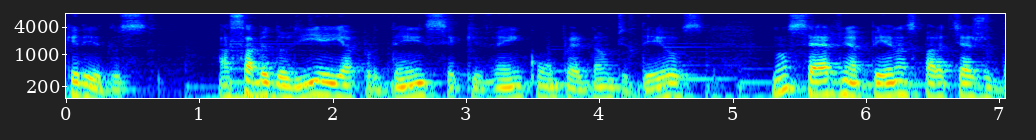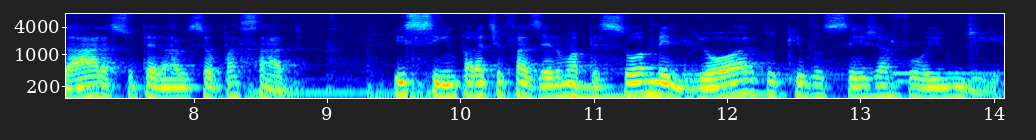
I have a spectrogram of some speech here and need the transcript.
Queridos, a sabedoria e a prudência que vêm com o perdão de Deus não servem apenas para te ajudar a superar o seu passado, e sim para te fazer uma pessoa melhor do que você já foi um dia.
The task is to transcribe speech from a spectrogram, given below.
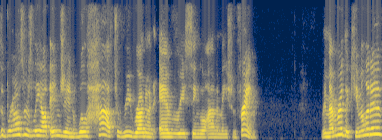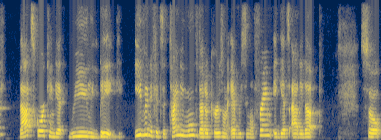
the browser's layout engine will have to rerun on every single animation frame. Remember the cumulative? That score can get really big. Even if it's a tiny move that occurs on every single frame, it gets added up. So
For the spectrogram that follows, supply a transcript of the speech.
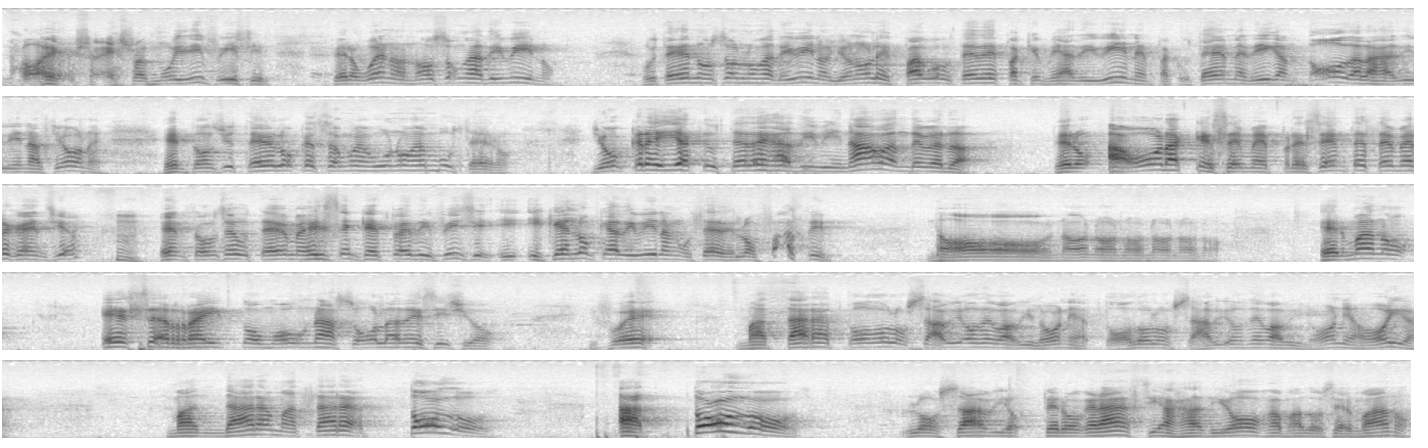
no, eso, eso es muy difícil. Pero bueno, no son adivinos. Ustedes no son los adivinos. Yo no les pago a ustedes para que me adivinen, para que ustedes me digan todas las adivinaciones. Entonces ustedes lo que son es unos embusteros. Yo creía que ustedes adivinaban de verdad. Pero ahora que se me presenta esta emergencia, Hmm. entonces ustedes me dicen que esto es difícil. ¿Y, y qué es lo que adivinan ustedes? Lo fácil. No, no, no, no, no, no, no. Hermano, ese rey tomó una sola decisión y fue matar a todos los sabios de Babilonia, todos los sabios de Babilonia, oiga, mandar a matar a todos, a todos los sabios, pero gracias a Dios, amados hermanos,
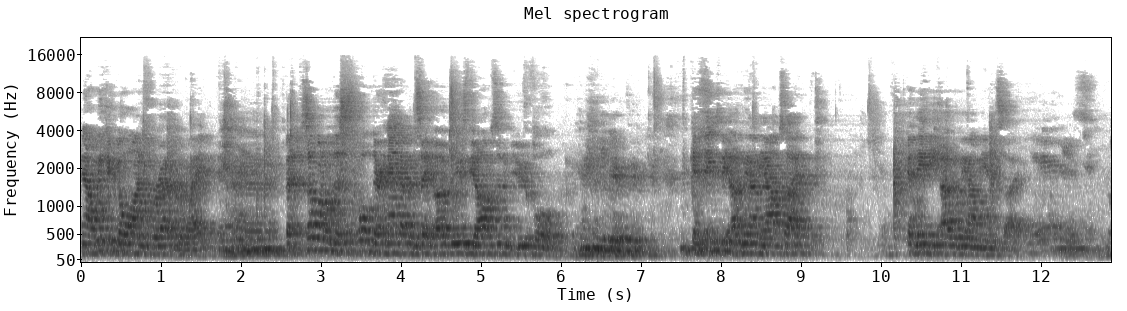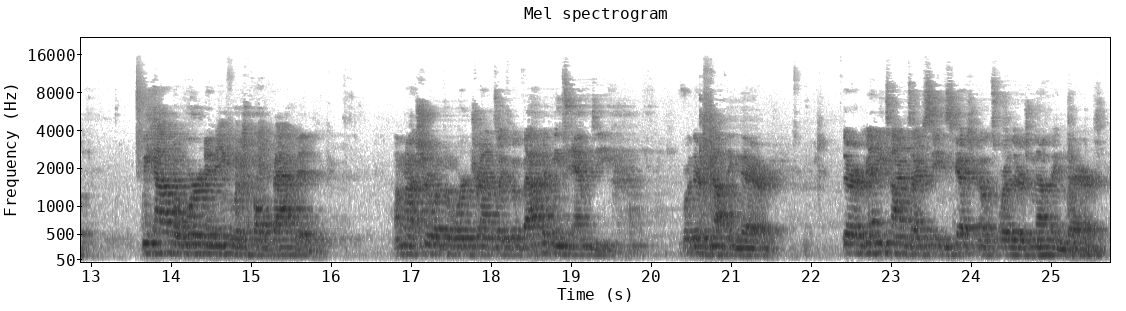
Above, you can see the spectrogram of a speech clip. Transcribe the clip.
Now, we could go on forever, right? But someone will just hold their hand up and say, ugly is the opposite of beautiful. Can things be ugly on the outside? Can they be ugly on the inside? We have a word in English called vapid. I'm not sure what the word translates, but vapid means empty, where there's nothing there. There are many times I've seen sketch notes where there's nothing there.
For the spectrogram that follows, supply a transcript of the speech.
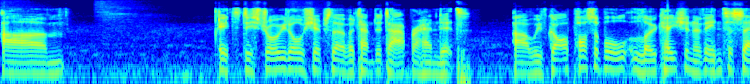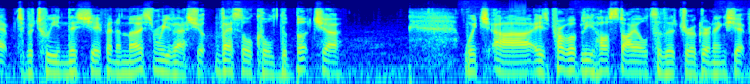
Um, it's destroyed all ships that have attempted to apprehend it. Uh, we've got a possible location of intercept between this ship and a mercenary vessel, vessel called the Butcher, which uh, is probably hostile to the drug running ship.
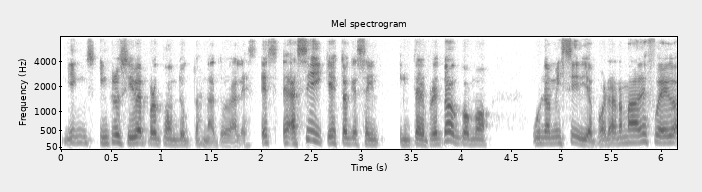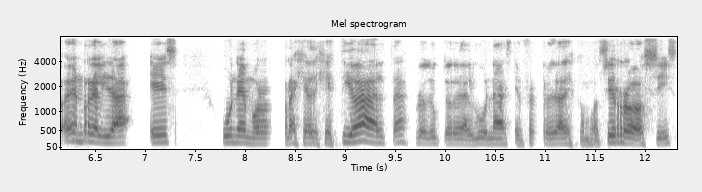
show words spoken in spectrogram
inclusive por conductos naturales. Es así que esto que se interpretó como un homicidio por arma de fuego, en realidad es una hemorragia digestiva alta, producto de algunas enfermedades como cirrosis,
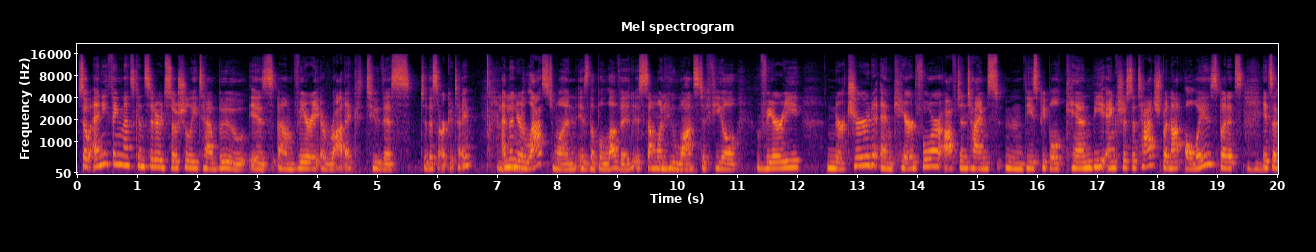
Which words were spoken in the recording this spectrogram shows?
So anything that's considered socially taboo is um, very erotic to this to this archetype. And then your last one is the beloved is someone who wants to feel very nurtured and cared for. Oftentimes mm, these people can be anxious attached, but not always, but it's mm-hmm. it's a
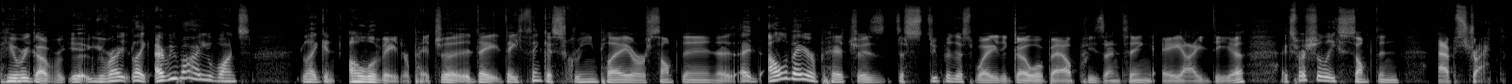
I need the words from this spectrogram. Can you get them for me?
Here we go. You're right. Like everybody wants like an elevator pitch. Uh, they they think a screenplay or something. Uh, an elevator pitch is the stupidest way to go about presenting a idea, especially something abstract.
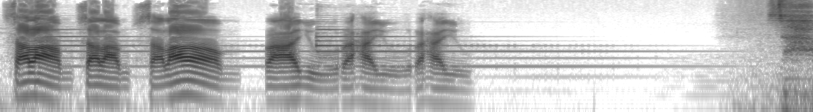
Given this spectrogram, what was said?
Salam, salam, salam. Rahayu, rahayu, rahayu. Sa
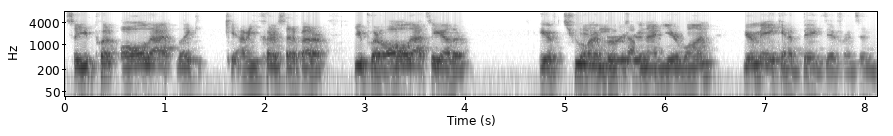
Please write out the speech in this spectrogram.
So you put all that like I mean, you couldn't have said it better. You put all that together, you have 200 breweries doing that year one. You're making a big difference, and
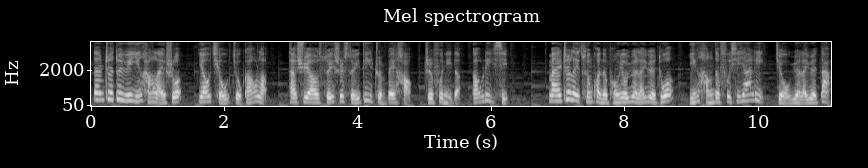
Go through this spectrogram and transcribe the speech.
但这对于银行来说要求就高了，它需要随时随地准备好支付你的高利息。买这类存款的朋友越来越多，银行的付息压力就越来越大，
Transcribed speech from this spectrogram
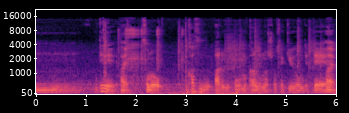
うーん。ではい。その数あるオウム関連の書籍を読んでて、はい。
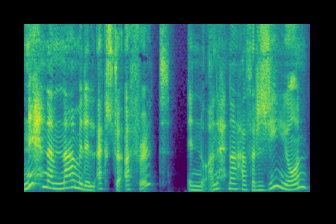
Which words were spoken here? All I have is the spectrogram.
نحن بنعمل ال extra effort إنه نحن حفرجيهم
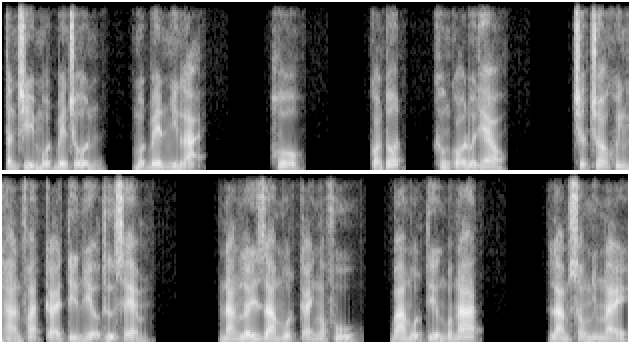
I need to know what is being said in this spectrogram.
Tần chỉ một bên trốn, một bên nhìn lại. Hô, còn tốt, không có đuổi theo. Trước cho khuynh hàn phát cái tín hiệu thử xem nàng lấy ra một cái ngọc phủ, ba một tiếng bóp nát. Làm xong những n à y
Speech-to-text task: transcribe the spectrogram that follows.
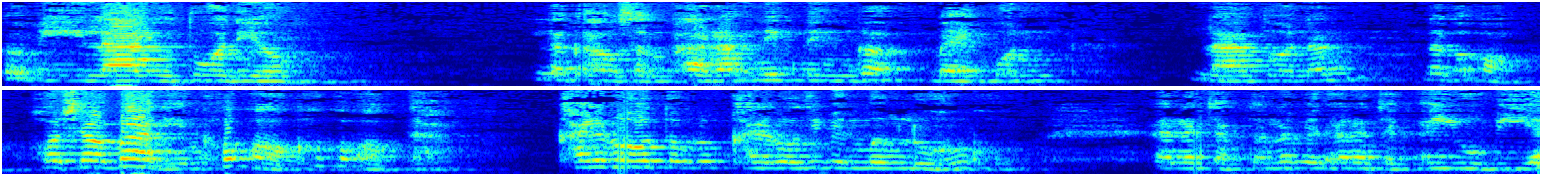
ก็มีลาอยู่ตัวเดียว แล้วก็เอาสัมภาระนิดนึงก็แบกบนลาตัวนั้น แล้วก็ออกพอชาวบ้านเห็นเขาออกเขาก็ออกตามไคโรตรงไคโรที่เป็นเมืองหลวงของอาณาจักรตอนนั้นเป็นอาณาจักรอายูเบีย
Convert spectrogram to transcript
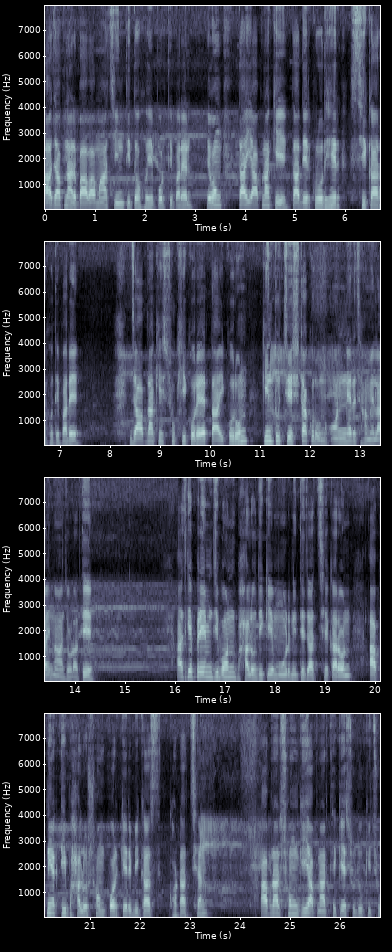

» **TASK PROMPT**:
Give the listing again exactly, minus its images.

» **RESULT BELOW**:
I have a spectrogram of some speech here and need the transcript.
Queridos, a sabedoria e a prudência que vêm com o perdão de Deus não servem apenas para te ajudar a superar o seu passado, e sim para te fazer uma pessoa melhor do que você já foi um dia.
The task is to transcribe speech from a spectrogram, given below.
the browser's layout engine will have to rerun on every single animation frame. Remember the cumulative? That score can get really big. Even if it's a tiny move that occurs on every single frame, it gets added up. So
For the spectrogram that follows, supply a transcript of the speech.
no, eso, eso es muy difícil. Pero bueno, no son adivinos. Ustedes no son los adivinos. Yo no les pago a ustedes para que me adivinen, para que ustedes me digan todas las adivinaciones. Entonces ustedes lo que son es unos embusteros. Yo creía que ustedes adivinaban de verdad. Pero ahora que se me presenta esta emergencia, Hmm. entonces ustedes me dicen que esto es difícil. ¿Y, y qué es lo que adivinan ustedes? Lo fácil. No, no, no, no, no, no, no. Hermano, ese rey tomó una sola decisión y fue matar a todos los sabios de Babilonia, todos los sabios de Babilonia, oiga, mandar a matar a todos, a todos los sabios, pero gracias a Dios, amados hermanos,
Above, you can see the spectrogram of a speech clip. Transcribe the clip.
Now, we could go on forever, right? But someone will just hold their hand up and say, ugly is the opposite of beautiful. Can things be ugly on the outside? Can they be ugly on the inside? We have a word in English called vapid. I'm not sure what the word translates, but vapid means empty, where there's nothing there. There are many times I've seen sketch notes where there's nothing there.
For the spectrogram that follows, supply a transcript of the speech.
Um, it's destroyed all ships that have attempted to apprehend it. Uh, we've got a possible location of intercept between this ship and a mercenary vessel, vessel called the Butcher, which uh, is probably hostile to the drug running ship.
show words spoken in spectrogram
inclusive por conductos naturales. Es así que esto que se interpretó como un homicidio por arma de fuego, en realidad es una hemorragia digestiva alta, producto de algunas enfermedades como cirrosis,
Which words were spoken in the recording this spectrogram shows?
So anything that's considered socially taboo is um, very erotic to this to this archetype. And then your last one is the beloved is someone who wants to feel very nurtured and cared for. Oftentimes mm, these people can be anxious attached, but not always, but it's mm-hmm. it's a
I need the words from this spectrogram. Can you get them for me?
Here we go. You're right. Like everybody wants like an elevator pitch. Uh, they they think a screenplay or something. Uh, an elevator pitch is the stupidest way to go about presenting a idea, especially something abstract.
Given this spectrogram, what was said?
Salam, salam, salam. Rahayu, rahayu, rahayu. Sa
Please write out the speech in this spectrogram.
So you put all that like I mean, you couldn't have said it better. You put all that together, you have 200 breweries doing that year one. You're making a big difference, and
Go through this spectrogram and transcribe the speech.
但这对于银行来说要求就高了，它需要随时随地准备好支付你的高利息。买这类存款的朋友越来越多，银行的付息压力就越来越大，
Transcribed speech from this spectrogram
うーん。ではい。その数あるオウム関連の書籍を読んでて、はい。
Which words were spoken here? All I have is the spectrogram.
نحن بنعمل ال extra effort إنه نحن حفرجيهم
I need to know what is being said in this spectrogram.
Tần chỉ một bên trốn, một bên nhìn lại. Hô, còn tốt, không có đuổi theo. Trước cho khuynh hàn phát cái tín hiệu thử xem nàng lấy ra một cái ngọc phủ, ba một tiếng bóp nát. Làm xong những n à y
Speech-to-text task: transcribe the spectrogram that follows.
ก็มีลาอยู่ตัวเดียว แล้วก็เอาสัมภาระนิดนึงก็แบกบนลาตัวนั้น แล้วก็ออกพอชาวบ้านเห็นเขาออกเขาก็ออกตามไคโรตรงไคโรที่เป็นเมืองหลวงของอาณาจักรตอนนั้นเป็นอาณาจักรอายูเบีย
Convert spectrogram to transcript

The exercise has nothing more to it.